detection, and erroneous packets will be simply discarded. The beauty of UDP is its simplicity.
The only overhead that UDP adds to the packet is to establish process to process communication,
rather than a host to host communication of IP layer. Therefore, UDP is very suitable for small
message communications or applications that do not need strong reliability, such as client/server
request/reply or video conferencing. It can also be used in applications that have internal error
and flow control, such as Trivial File Transfer Protocol (TFTP).

UDP application

Here are few applications where UDP is used to transmit data:

Domain Name Services


Simple Network Management Protocol
Trivial File Transfer Protocol
Routing Information Protocol

Relationship between TCP & IP


TCP is the main protocol of the transport layer in packet switched networks. TCP and IP
protocols provide the basic structure of the Internet. These two protocols are complementary in
the sense that IP facilitates packet forwarding irrespective of reliable packet delivery, whereas
TCP is responsible for reliable packet delivery between applications. In the network layer, the
order of packets during transmission may change, because, different packets may reach a
destination on different routes. Moreover, some packets may be dropped due to the congestion
and/or long delay in a node on the path. TCP protocol compensates for some of these
deficiencies of the IP protocol, and controls the congestion in a network.

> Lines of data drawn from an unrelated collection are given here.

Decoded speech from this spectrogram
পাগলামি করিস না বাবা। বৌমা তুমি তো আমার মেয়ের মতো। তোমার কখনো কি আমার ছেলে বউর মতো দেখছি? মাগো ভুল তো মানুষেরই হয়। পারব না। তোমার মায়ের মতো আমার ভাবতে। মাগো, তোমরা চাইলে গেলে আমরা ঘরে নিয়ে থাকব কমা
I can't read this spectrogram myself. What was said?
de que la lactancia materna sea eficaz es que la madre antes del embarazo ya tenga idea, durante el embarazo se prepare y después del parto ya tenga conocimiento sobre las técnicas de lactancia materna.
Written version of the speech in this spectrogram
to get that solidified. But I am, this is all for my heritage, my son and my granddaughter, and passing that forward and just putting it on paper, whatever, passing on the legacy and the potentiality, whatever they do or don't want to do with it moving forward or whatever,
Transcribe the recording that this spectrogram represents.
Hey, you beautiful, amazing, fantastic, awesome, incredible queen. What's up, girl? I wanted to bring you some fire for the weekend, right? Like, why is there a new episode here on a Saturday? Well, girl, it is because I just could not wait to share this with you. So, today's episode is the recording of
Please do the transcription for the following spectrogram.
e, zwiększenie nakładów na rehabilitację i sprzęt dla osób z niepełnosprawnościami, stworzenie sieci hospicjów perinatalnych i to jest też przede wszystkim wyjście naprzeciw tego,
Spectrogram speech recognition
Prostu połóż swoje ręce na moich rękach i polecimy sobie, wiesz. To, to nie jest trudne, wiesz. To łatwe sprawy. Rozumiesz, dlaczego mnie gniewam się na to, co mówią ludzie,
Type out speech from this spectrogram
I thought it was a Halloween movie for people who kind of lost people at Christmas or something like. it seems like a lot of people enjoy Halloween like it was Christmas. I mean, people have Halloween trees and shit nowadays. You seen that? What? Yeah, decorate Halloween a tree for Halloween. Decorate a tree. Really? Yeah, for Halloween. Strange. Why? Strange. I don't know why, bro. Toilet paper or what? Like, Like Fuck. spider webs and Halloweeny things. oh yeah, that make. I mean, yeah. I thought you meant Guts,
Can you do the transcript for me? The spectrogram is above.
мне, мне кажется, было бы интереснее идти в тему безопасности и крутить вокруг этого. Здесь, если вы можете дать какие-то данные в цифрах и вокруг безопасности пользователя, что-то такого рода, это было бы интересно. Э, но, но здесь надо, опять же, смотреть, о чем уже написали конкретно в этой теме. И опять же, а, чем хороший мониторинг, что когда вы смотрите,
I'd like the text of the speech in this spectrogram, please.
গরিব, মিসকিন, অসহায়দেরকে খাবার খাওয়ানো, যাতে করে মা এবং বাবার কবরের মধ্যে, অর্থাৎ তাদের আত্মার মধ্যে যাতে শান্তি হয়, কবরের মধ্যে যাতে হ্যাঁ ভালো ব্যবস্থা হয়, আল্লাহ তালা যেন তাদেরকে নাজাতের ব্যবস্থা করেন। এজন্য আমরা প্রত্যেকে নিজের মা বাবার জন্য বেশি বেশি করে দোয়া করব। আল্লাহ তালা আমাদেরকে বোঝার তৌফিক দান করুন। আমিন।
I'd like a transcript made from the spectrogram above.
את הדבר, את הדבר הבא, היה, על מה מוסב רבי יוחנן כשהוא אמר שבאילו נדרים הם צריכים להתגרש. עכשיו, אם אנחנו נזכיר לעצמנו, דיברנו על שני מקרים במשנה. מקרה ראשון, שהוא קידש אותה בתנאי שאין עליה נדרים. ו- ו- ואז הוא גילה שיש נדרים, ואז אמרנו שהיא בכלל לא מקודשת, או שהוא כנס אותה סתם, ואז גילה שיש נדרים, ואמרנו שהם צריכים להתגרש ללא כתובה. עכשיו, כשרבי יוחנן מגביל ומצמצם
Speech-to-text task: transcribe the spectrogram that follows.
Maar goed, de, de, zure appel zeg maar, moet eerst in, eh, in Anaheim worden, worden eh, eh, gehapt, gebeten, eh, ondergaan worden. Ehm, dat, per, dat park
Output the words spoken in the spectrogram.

Overview of BSD Socket API

BSD Sockets generally relies upon client/server architecture. For TCP communications, one host
listens for incoming connection requests. When a request arrives, the server host will accept it, at
which point data can be transferred between the hosts. UDP is also allowed to establish a
connection, though it is not required. Data can simply be sent to or received from a host.

The Sockets API makes use of two mechanisms to deliver data to the application level: ports and
sockets. Ports and sockets are one of the most misunderstood concepts in sockets programming.

All TCP/IP stacks have 65,536 ports for both TCP and UDP. There is a full compliment of ports
for UDP (numbered 0-65535) and another full compliment, with the same numbering scheme,
for TCP. The two sets do not overlap. Thus, communication over both TCP and UDP can take
place on port 15 (for example) at the same time.

A port is not a physical interface - it is a concept that simplifies the concept of Internet
communications for humans. Upon receiving a packet, the protocol stack directs it to the specific
port. If there is no application listening on that port, the packet is discarded and an error may be
returned to the sender. However, applications can create sockets, which allow them to attach to a
port. Once an application has created a socket and bound it to a port, data destined to that port
will be delivered to the application. This is why the term socket is used - it is the connection
mechanism between the outside world (the ports) and the application. A common
misunderstanding is that sockets-based systems can only communicate with other sockets-based
systems. This is not true. TCP/IP or UDP/IP communications are handled at the port level - the
underlying protocols do not care what mechanisms exist above the port. Any Internet host can
communicate with any other, be it Berkeley Sockets, WinSock, or anything else. "Sockets" is
just an API that allows the programmer to access Internet functionality - it does not modify the
manner in which communications occur. Let us use the example of an office building to illustrate
how sockets and ports relate to each other. The building itself is analogous to an Internet host.
Each office represents a port, the receptionist is a socket, and the business itself is an application.
Suppose you are a visitor to this building, looking for a particular business. You wander in, and
get directed to the appropriate office. You enter the office, and speak with the receptionist, who
then relays your message to the business itself. If there is nobody in the office, you leave. To
rephrase the above in sockets terminology: A packet is transmitted to a host. It eventually gets to
the correct port, at which point the socket conveys the packet's data to the application. If there is
no socket at the destination port, the packet is discarded.